YOUR TASK -
Copy the listing below exactly, but skip the pictures.

(INPUT MATERIAL begins)

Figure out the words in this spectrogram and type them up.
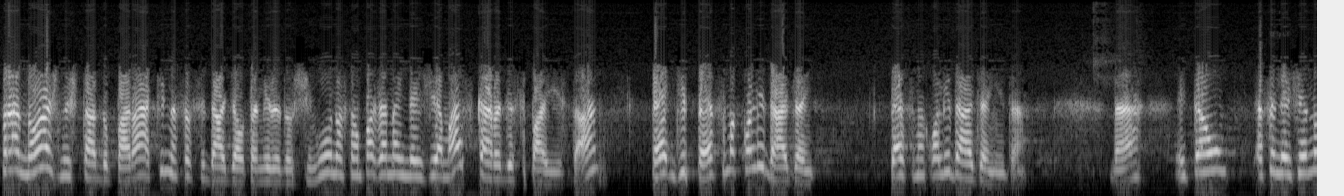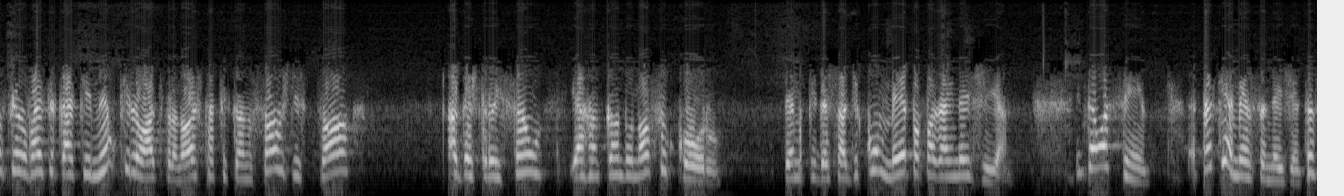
para nós no estado do Pará, aqui nessa cidade de Altamira do Xingu, nós estamos pagando a energia mais cara desse país, tá? De péssima qualidade ainda. Péssima qualidade ainda. Né? Então, essa energia não vai ficar aqui nem um quilowatt para nós, está ficando só, os, só a destruição e arrancando o nosso couro. Temos que deixar de comer para pagar energia. Então, assim, é, para que é mesmo essa energia? Então,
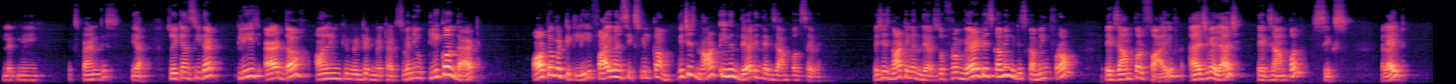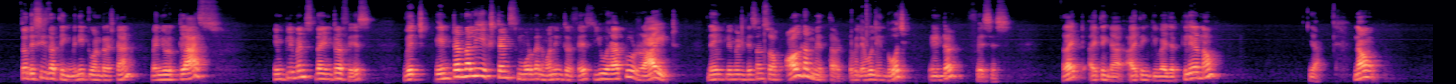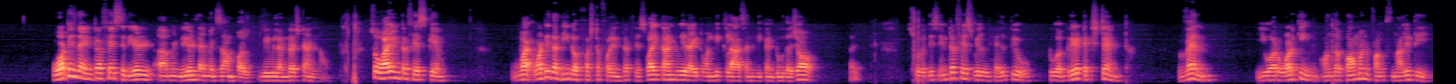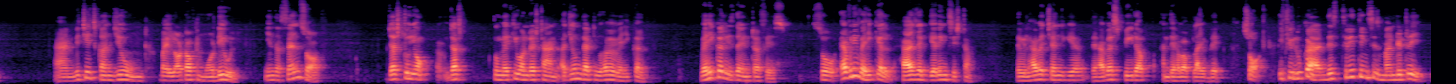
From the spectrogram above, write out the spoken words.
Let me expand this. Yeah. So you can see that please add the unimplemented methods when you click on that automatically 5 and 6 will come which is not even there in the example 7 which is not even there. So from where it is coming? It is coming from example 5 as well as example 6 right? So this is the thing we need to understand. When your class implements the interface which internally extends more than one interface you have to write the implementations of all the method available in those interfaces. Right? I think uh, i think you guys are clear now? Yeah. Now what is the interface real i mean real time example we will understand now so why interface came? Why, what is the need of first of all interface? Why can't we write only class and we can do the job right? So this interface will help you to a great extent when you are working on the common functionality and which is consumed by lot of module in the sense of just to you just to make you understand assume that you have a vehicle. Vehicle is the interface so every vehicle has a gearing system. They will have a change gear they have a speed up and they have a apply brake. So if you look at these three things is mandatory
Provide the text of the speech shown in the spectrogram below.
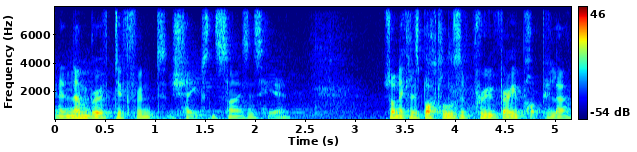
in a number of different shapes and sizes here. Jean-Nicolas bottles have proved very popular.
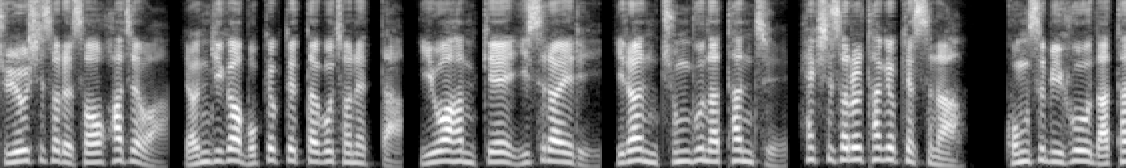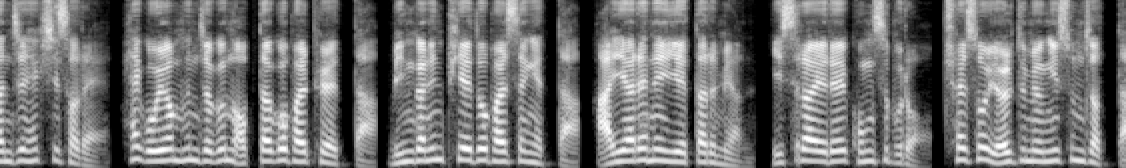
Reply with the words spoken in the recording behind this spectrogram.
주요 시설에서 화재와 연기가 목격됐다고 전했다. 이와 함께 이스라엘이 이란 중부 나탄즈 핵시설을 타격했으나 공습 이후 나탄즈 핵시설에 핵오염 흔적은 없다고 발표했다. 민간인 피해도 발생했다. IRNA에 따르면 이스라엘의 공습으로 최소 12명이 숨졌다.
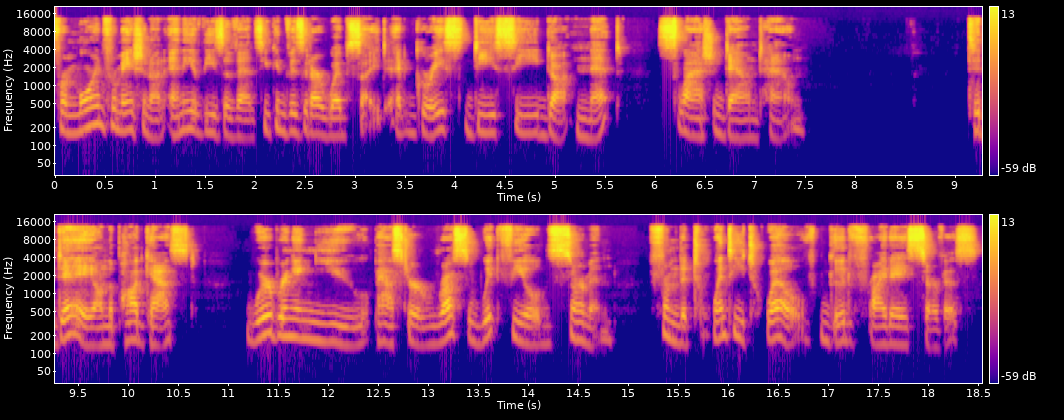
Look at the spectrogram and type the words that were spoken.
For more information on any of these events, you can visit our website at gracedc.net slash downtown. Today on the podcast, we're bringing you Pastor Russ Whitfield's sermon from the 2012 Good Friday service.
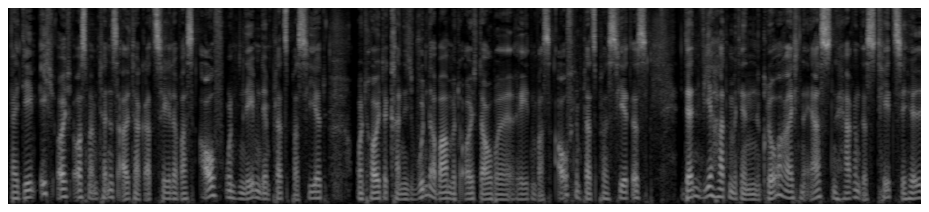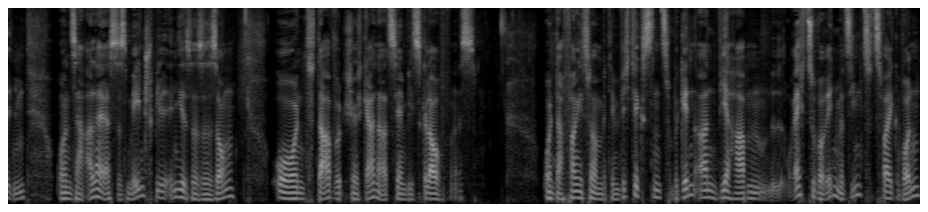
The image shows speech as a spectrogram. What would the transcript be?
bei dem ich euch aus meinem Tennisalltag erzähle, was auf und neben dem Platz passiert. Und heute kann ich wunderbar mit euch darüber reden, was auf dem Platz passiert ist. Denn wir hatten mit den glorreichen ersten Herren des TC Hilden unser allererstes Main-Spiel in dieser Saison. Und da würde ich euch gerne erzählen, wie es gelaufen ist. Und da fange ich mal mit dem Wichtigsten zu Beginn an. Wir haben recht souverän mit 7 zu 2 gewonnen.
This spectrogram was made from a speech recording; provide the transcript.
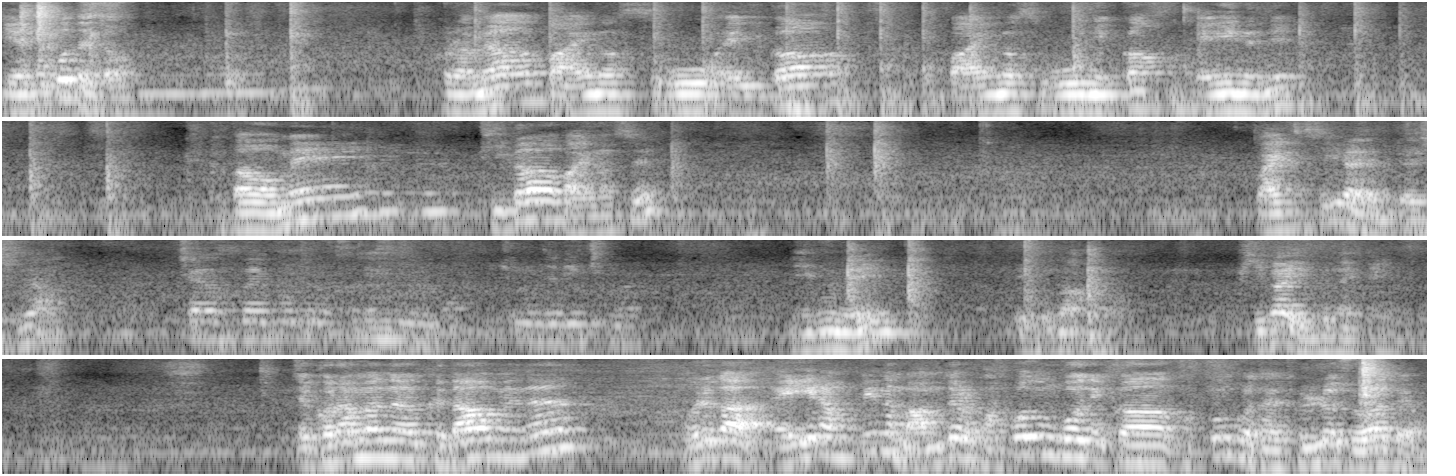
얘 소거되죠 그러면 마이너스 5a가 마이너스 5니까 a는 1 그 다음에 b가 마이너스 1 마이너스 1 하려면 몇이냐 제가 구해보도록 하겠습니다. 좀 느리지만. 2분의 1이구나. b가 2분의 1. 이제 그러면은 그 다음에는 우리가 a랑 b는 마음대로 바꿔둔 거니까 바꾼 걸 다시 돌려줘야 돼요.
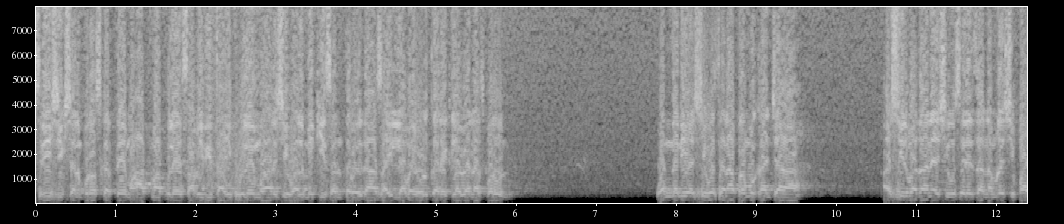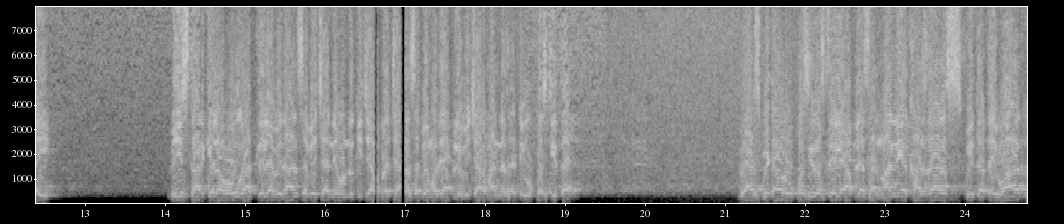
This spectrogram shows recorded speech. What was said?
श्री शिक्षण पुरस्कर्ते महात्मा फुले सावित्रीताई फुले महर्षी वाल्मिकी संत रोहिदास अहिल्याबाई होळकर एकलव्यांना स्मरून वंदनीय शिवसेना प्रमुखांच्या आशीर्वादाने शिवसेनेचा नम्र शिपाई वीस तारखेला होऊ घातलेल्या विधानसभेच्या निवडणुकीच्या प्रचार सभेमध्ये आपले विचार मांडण्यासाठी उपस्थित आहे. व्यासपीठावर उपस्थित असलेले आपल्या सन्माननीय खासदार स्मिताताई वाघ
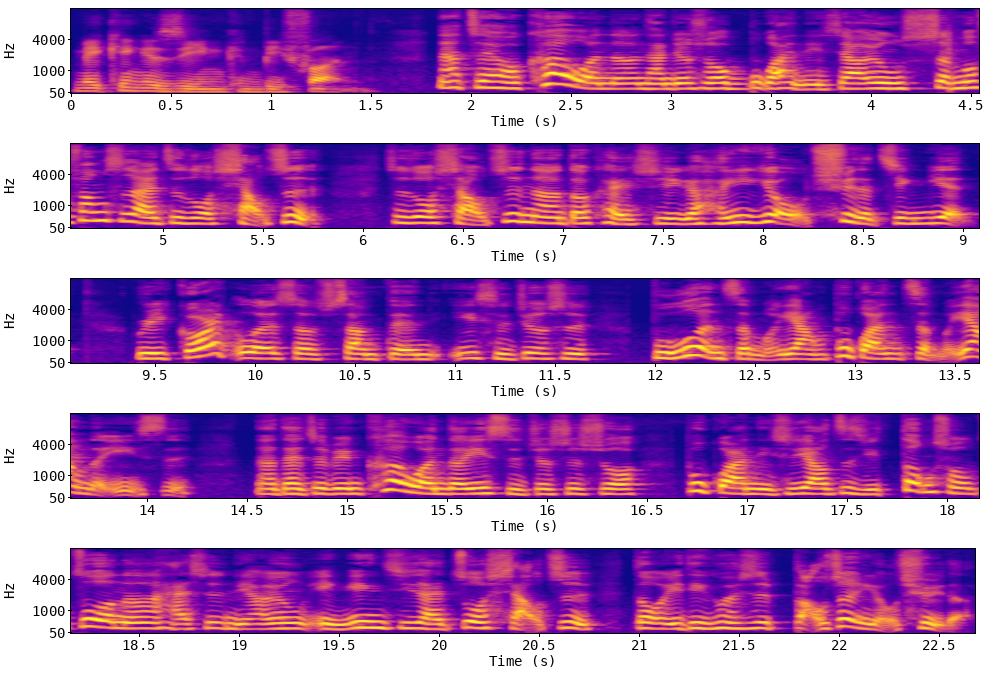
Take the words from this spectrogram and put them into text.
making a zine can be fun. 那最后课文呢，他就说，不管你是要用什么方式来制作小字，制作小字呢，都可以是一个很有趣的经验。Regardless of something，意思就是不论怎么样，不管怎么样的意思。那在这边课文的意思就是说，不管你是要自己动手做呢，还是你要用影印机来做小字，都一定会是保证有趣的。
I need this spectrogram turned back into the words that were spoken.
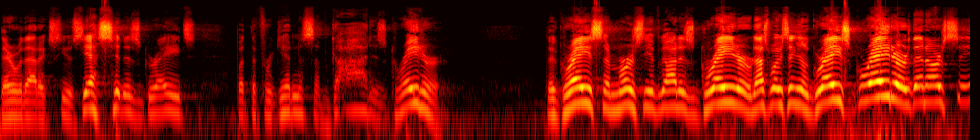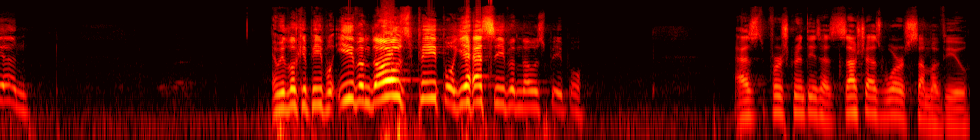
They're without excuse. Yes, sin is great but the forgiveness of God is greater. The grace and mercy of God is greater. That's why we sing a grace greater than our sin. And we look at people, even those people, yes, even those people. As 1 Corinthians says, such as were some of you,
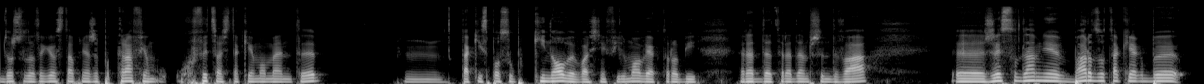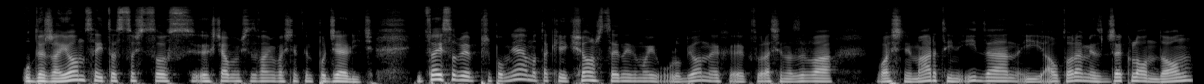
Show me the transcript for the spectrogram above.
doszły do takiego stopnia, że potrafią uchwycać takie momenty taki sposób kinowy, właśnie filmowy, jak to robi Red Dead Redemption 2, y, że jest to dla mnie bardzo tak jakby uderzające i to jest coś, co chciałbym się z wami właśnie tym podzielić. I tutaj sobie przypomniałem o takiej książce, jednej z moich ulubionych, y, która się nazywa właśnie Martin Eden i autorem jest Jack London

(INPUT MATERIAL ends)

TASK RESULT -
Figure out the words in this spectrogram and type them up.
para nós no estado do Pará, aqui nessa cidade de Altamira do Xingu, nós estamos pagando a energia mais cara desse país, tá? De péssima qualidade ainda. Péssima qualidade ainda. Né? Então, essa energia não vai ficar aqui nem um quilowatt para nós, está ficando só, os, só a destruição e arrancando o nosso couro. Temos que deixar de comer para pagar energia. Então, assim, é, para que é mesmo essa energia? Então,
From the spectrogram above, write out the spoken words.
Let me expand this. Yeah. So you can see that please add the unimplemented methods when you click on that automatically 5 and 6 will come which is not even there in the example 7 which is not even there. So from where it is coming? It is coming from example 5 as well as example 6 right? So this is the thing we need to understand. When your class implements the interface which internally extends more than one interface you have to write the implementations of all the method available in those interfaces. Right? I think uh, i think you guys are clear now? Yeah. Now what is the interface real i mean real time example we will understand now so why interface came? Why, what is the need of first of all interface? Why can't we write only class and we can do the job right? So this interface will help you to a great extent when you are working on the common functionality and which is consumed by lot of module in the sense of just to you just to make you understand assume that you have a vehicle. Vehicle is the interface so every vehicle has a gearing system. They will have a change gear they have a speed up and they have a apply brake. So if you look at these three things is mandatory
Provide the text of the speech shown in the spectrogram below.
in a number of different shapes and sizes here. Jean-Nicolas bottles have proved very popular.
Reply with the words spoken in the recording behind this spectrogram.
주요 시설에서 화재와 연기가 목격됐다고 전했다. 이와 함께 이스라엘이 이란 중부 나탄즈 핵시설을 타격했으나 공습 이후 나탄즈 핵시설에 핵오염 흔적은 없다고 발표했다. 민간인 피해도 발생했다. IRNA에 따르면 이스라엘의 공습으로 최소 12명이 숨졌다.
Look at the spectrogram and type the words that were spoken.
For more information on any of these events, you can visit our website at gracedc.net slash downtown. Today on the podcast, we're bringing you Pastor Russ Whitfield's sermon from the 2012 Good Friday service.
The image shows speech as a spectrogram. What would the transcript be?
bei dem ich euch aus meinem Tennisalltag erzähle, was auf und neben dem Platz passiert. Und heute kann ich wunderbar mit euch darüber reden, was auf dem Platz passiert ist. Denn wir hatten mit den glorreichen ersten Herren des TC Hilden unser allererstes Main-Spiel in dieser Saison. Und da würde ich euch gerne erzählen, wie es gelaufen ist. Und da fange ich mal mit dem Wichtigsten zu Beginn an. Wir haben recht souverän mit 7 zu 2 gewonnen.
This spectrogram was made from a speech recording; provide the transcript.
얘 소거되죠 그러면 마이너스 5a가 마이너스 5니까 a는 1 그 다음에 b가 마이너스 1 마이너스 1 하려면 몇이냐 제가 구해보도록 하겠습니다. 좀 느리지만. 2분의 1이구나. b가 2분의 1. 이제 그러면은 그 다음에는 우리가 a랑 b는 마음대로 바꿔둔 거니까 바꾼 걸 다시 돌려줘야 돼요.
This spectrogram shows recorded speech. What was said?
श्री शिक्षण पुरस्कर्ते महात्मा फुले सावित्रीताई फुले महर्षी वाल्मिकी संत रोहिदास अहिल्याबाई होळकर एकलव्यांना स्मरून वंदनीय शिवसेना प्रमुखांच्या आशीर्वादाने शिवसेनेचा नम्र शिपाई वीस तारखेला होऊ घातलेल्या विधानसभेच्या निवडणुकीच्या प्रचार सभेमध्ये आपले विचार मांडण्यासाठी उपस्थित आहे. व्यासपीठावर उपस्थित असलेले आपल्या सन्माननीय खासदार स्मिताताई वाघ
Take the words from this spectrogram and put them into text.
making a zine can be fun. 那最后课文呢，他就说，不管你是要用什么方式来制作小字，制作小字呢，都可以是一个很有趣的经验。Regardless of something，意思就是不论怎么样，不管怎么样的意思。那在这边课文的意思就是说，不管你是要自己动手做呢，还是你要用影印机来做小字，都一定会是保证有趣的。
I need this spectrogram turned back into the words that were spoken.
They're without excuse. Yes, sin is great but the forgiveness of God is greater. The grace and mercy of God is greater. That's why we sing a grace greater than our sin. And we look at people, even those people, yes, even those people. As 1 Corinthians says, such as were some of you,
Show me the transcript for the spectrogram above.
doszły do takiego stopnia, że potrafią uchwycać takie momenty taki sposób kinowy, właśnie filmowy, jak to robi Red Dead Redemption 2, y, że jest to dla mnie bardzo tak jakby uderzające i to jest coś, co chciałbym się z wami właśnie tym podzielić. I tutaj sobie przypomniałem o takiej książce, jednej z moich ulubionych, y, która się nazywa właśnie Martin Eden i autorem jest Jack London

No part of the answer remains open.